___ Exercise inputs ___

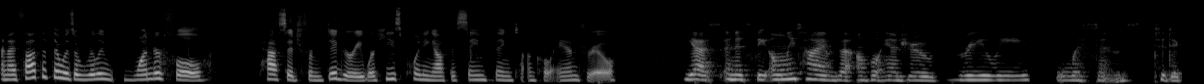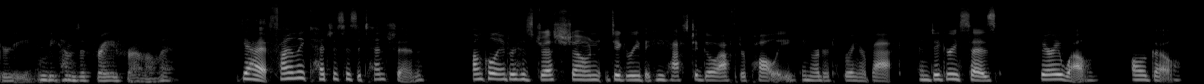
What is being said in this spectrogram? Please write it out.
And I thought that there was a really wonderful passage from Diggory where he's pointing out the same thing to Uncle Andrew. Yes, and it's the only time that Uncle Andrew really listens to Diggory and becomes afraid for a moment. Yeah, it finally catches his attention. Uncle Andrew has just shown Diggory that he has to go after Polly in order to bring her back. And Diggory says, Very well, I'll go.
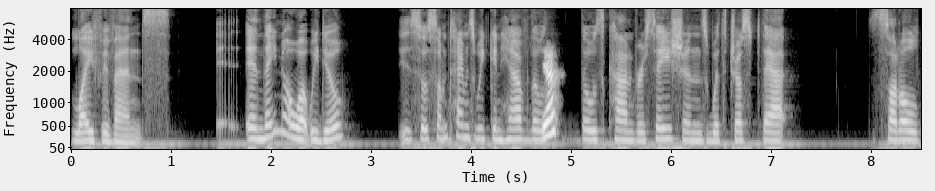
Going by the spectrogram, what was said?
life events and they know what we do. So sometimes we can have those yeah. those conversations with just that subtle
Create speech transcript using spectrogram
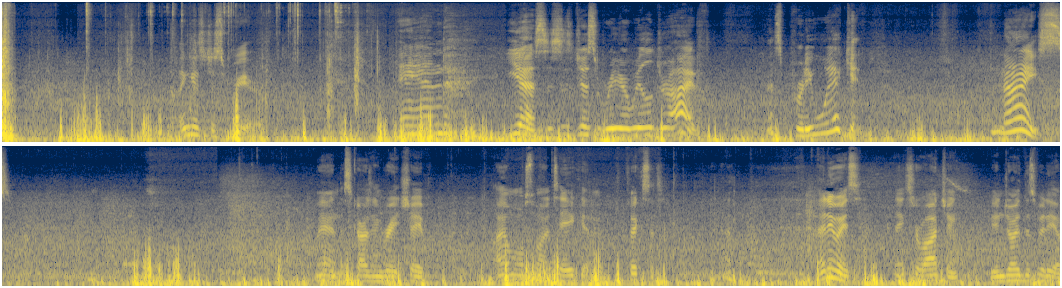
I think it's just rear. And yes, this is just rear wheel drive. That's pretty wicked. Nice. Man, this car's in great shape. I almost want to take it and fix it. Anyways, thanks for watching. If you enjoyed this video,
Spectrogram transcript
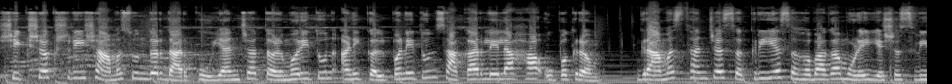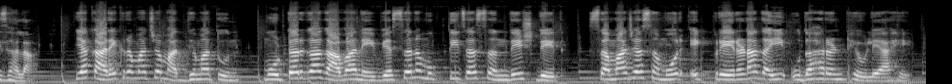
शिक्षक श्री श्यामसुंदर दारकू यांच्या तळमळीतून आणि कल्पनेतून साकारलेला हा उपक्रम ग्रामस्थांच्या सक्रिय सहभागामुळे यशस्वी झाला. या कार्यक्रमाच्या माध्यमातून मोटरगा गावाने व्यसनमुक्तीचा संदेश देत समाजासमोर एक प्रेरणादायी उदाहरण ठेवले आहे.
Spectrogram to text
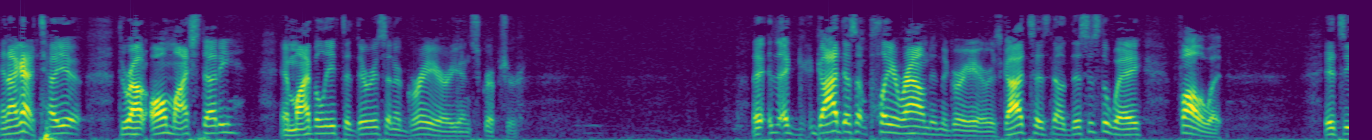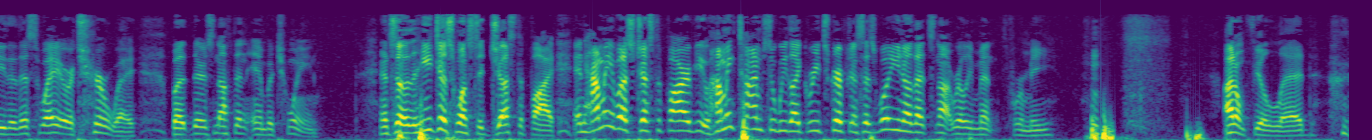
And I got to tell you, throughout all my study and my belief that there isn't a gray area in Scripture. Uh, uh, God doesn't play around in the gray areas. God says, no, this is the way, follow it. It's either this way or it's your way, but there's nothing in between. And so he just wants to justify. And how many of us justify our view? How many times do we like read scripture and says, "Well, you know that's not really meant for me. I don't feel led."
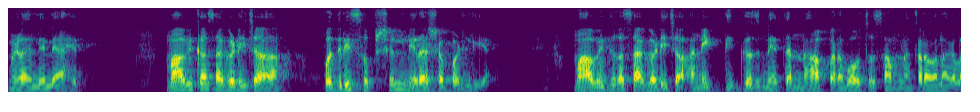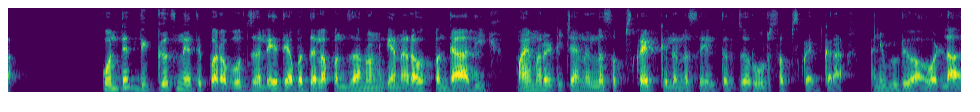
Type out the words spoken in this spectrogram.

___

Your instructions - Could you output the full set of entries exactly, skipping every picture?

Output for this exercise -
What is being said in this spectrogram? Please write it out.
And I thought that there was a really wonderful passage from Diggory where he's pointing out the same thing to Uncle Andrew. Yes, and it's the only time that Uncle Andrew really listens to Diggory and becomes afraid for a moment. Yeah, it finally catches his attention. Uncle Andrew has just shown Diggory that he has to go after Polly in order to bring her back. And Diggory says, Very well, I'll go.
Going by the spectrogram, what was said?
life events and they know what we do. So sometimes we can have those yeah. those conversations with just that subtle
Create speech transcript using spectrogram
I think it's just rear. And yes, this is just rear wheel drive. That's pretty wicked. Nice. Man, this car's in great shape. I almost want to take it and fix it. Anyways, thanks for watching. If you enjoyed this video,
Spectrogram transcript
शिक्षक श्री श्यामसुंदर दारकू यांच्या तळमळीतून आणि कल्पनेतून साकारलेला हा उपक्रम ग्रामस्थांच्या सक्रिय सहभागामुळे यशस्वी झाला. या कार्यक्रमाच्या माध्यमातून मोटरगा गावाने व्यसनमुक्तीचा संदेश देत समाजासमोर एक प्रेरणादायी उदाहरण ठेवले आहे.
Spectrogram to text
And I got to tell you, throughout all my study and my belief that there isn't a gray area in Scripture. Uh, uh, God doesn't play around in the gray areas. God says, no, this is the way, follow it. It's either this way or it's your way, but there's nothing in between. And so he just wants to justify. And how many of us justify our view? How many times do we like read scripture and says, "Well, you know that's not really meant for me. I don't feel led."
Type out the words spoken in this spectrogram.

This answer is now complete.